File sharing (sharing) is prohibited in my country by law, time to change that?

It’s sharing the current changes in the document with connected users. It’s a collaborative plain text editor. I used it a lot in college for working on code with team mates.

STLover - native 3d models viewer -



The thing is, the main selling point for Haiku is we are building an operating system where a single team controls the whole OS, which allows us to provide a consisten programming API and user experience. Using Haiku to run ported apps completely misses the point, and just makes it yet another UNIX/Linux clone system, which isn’t all that interesting to me. And probably puts pressure on the OS developers to spend time working on features that support these ported apps. So we’re here debugging tricky POSIX compatibility issues, improving functions like mmap and mlock, instead of working on higher level APIs for native apps.

Yes, we get more users. But since our users can just get the OS for free, that essentially means more people to support (that is exagerated, of course, but I think the balance lies this way). So, yes, if we were a company trying to sell an OS, compatibility with existing apps would be a strong selling point. Except we don’t really have anything to sell.

Anyway, it seems I’m one of the few Old Guys here ranting about a dream fron 20 years ago, about how things could have been, and no one really cares anymore.


It’s not just you that cares, but we are too few to meet all the needs with native software.
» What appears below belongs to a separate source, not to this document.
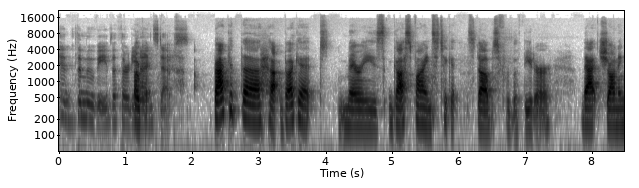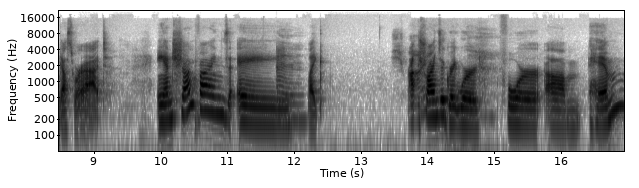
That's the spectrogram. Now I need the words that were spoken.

We can’t write native software for everything. I don’t think we can do an office suite as an example.